If you ever want to sit down and read something that will totally redefine your perceptions of comic books I cannot recommend these two series too highly. Waid does everything right that the “Big Two” publishers so often do wrong. There are no implausible resurrections of dead characters, no apologies for unpopular plot twists and, perhaps most important, no attempts made to stretch the story out longer simply to milk the success of the franchise. In fact, both Irredeemable and Incorruptible have ended their publishing runs.

Thematically, the two series are incredibly dark. Irredeemable asks the question what would happen if the greatest hero in the world suddenly became its greatest villain. It’s protagonist, The Plutonian (Tony to his friends) was as powerful and as benevolent as Superman. He led a team of do-gooders known as the Paradigm who held back the tides of crazy, evil-doing superpowered wackos and let the public live in peace. In fact, as Waid’s characters point out several times, the public almost worshiped him as a god.

But like all pagan gods, Tony is little more than a bundle of human frailties writ large and, when the breaking point is finally reached, the people who had come to take their safety for granted receive a rude shock.
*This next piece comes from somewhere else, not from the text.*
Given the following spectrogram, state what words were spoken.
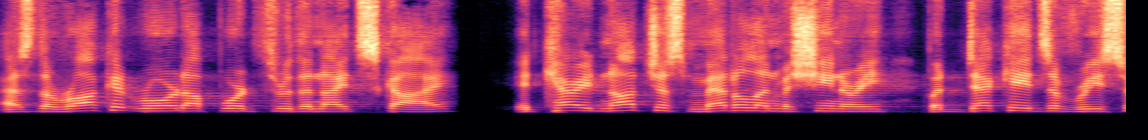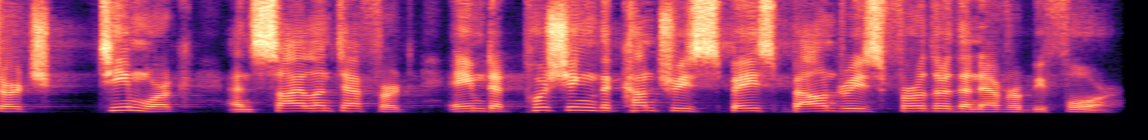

In the devastation that follows, as Tony slips farther and farther out of touch with humanity and his friends in the Paradigm struggle to understand what went wrong with the man who had led them for three years, Irredeemable asks us the question: Is a person ever really irredeemable?
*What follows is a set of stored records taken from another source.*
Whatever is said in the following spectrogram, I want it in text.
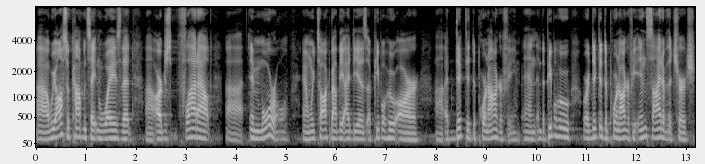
Uh, we also compensate in ways that uh, are just flat out uh, immoral. And we talk about the ideas of people who are uh, addicted to pornography. And, and the people who are addicted to pornography inside of the church,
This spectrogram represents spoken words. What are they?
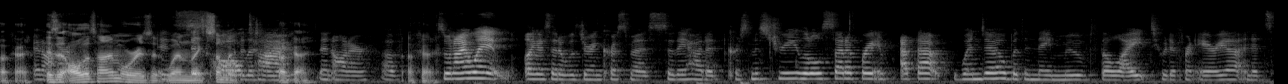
okay. in Is it all the time or is it It's when like just someone? all the time Okay. in honor of. Okay. So when I went, like I said, it was during Christmas, so they had a Christmas tree little setup right at that window, but then they moved the light to a different area, and it's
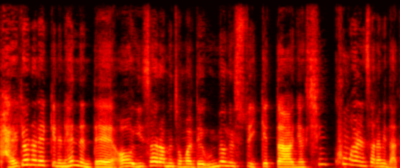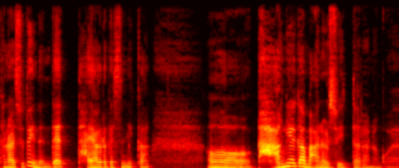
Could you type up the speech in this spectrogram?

Meanwhile, in the wake of the Plutonian’s descent into wrath and genocide, the FBI’s former most-wanted, a superhuman known as Max Damage, comes out of hiding and does something most people find inexplicable. He destroys his arsenal of illegal weapons, his car and all his illegally obtained cash and reforms. With no obvious hesitation or remorse he abandons everything that made him one of the world’s most dangerous supervillains and turns his incredible powers to restoring peace and order to his home town of Coalville. He seeks to become Incorruptible. Why he does it is almost as much of a riddle as if he will succeed.
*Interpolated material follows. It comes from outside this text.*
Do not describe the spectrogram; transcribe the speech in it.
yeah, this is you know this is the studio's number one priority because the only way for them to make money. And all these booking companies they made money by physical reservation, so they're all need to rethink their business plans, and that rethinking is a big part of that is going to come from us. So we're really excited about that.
Unlike the Plutonian, with his almost mind boggling slew of abilities, Max has only one thing going for him: the longer he stays awake, the stronger and more indestructible he becomes. This enhanced strength costs him his sense of taste, touch and smell but, on the bright side, it also helps him avoid the physical side effects of sleep deprivation. After a long time awake he still gets a little loopy, though. And when he sleeps, he returns to normal and awakens a regular mortal once again.

Max’s struggles are much different than those of the Plutonian and those who seek to oppose him. Unlike the purpose driven characters of Irredeemable, Max has a much more open-ended and daunting task. He feels he must somehow restore hope and peace to a world where those things have been almost systematically eradicated. And every time he wakes up, his senses fade to two, and he shoulders the powers that sometimes seem as much burden as blessing, he faces a choice: Do I still want to try to do this? In spite of all the bad things in my past, in spite of all the nay sayers and all the people who have given up, in spite of the renegade who we thought was the gold standard of right behavior and who betrayed us in the end? Can a person ever be incorruptible?

In the end, both Tony and Max find their answers, though maybe not the ones they were looking for. And in that, by giving his characters an ending (yes, a real ending!) that fits who they are and what they need, not what they want, Mark Waid makes Irredeemable and Incorruptible more than just about anything else you’ll find in comics these days.

That alone would make it pretty cool. But there’s a lot of other things in there, too. Grim humor, great artwork and neat ideas abound as well. Check it out and I’m willing to bet you won’t be disappointed.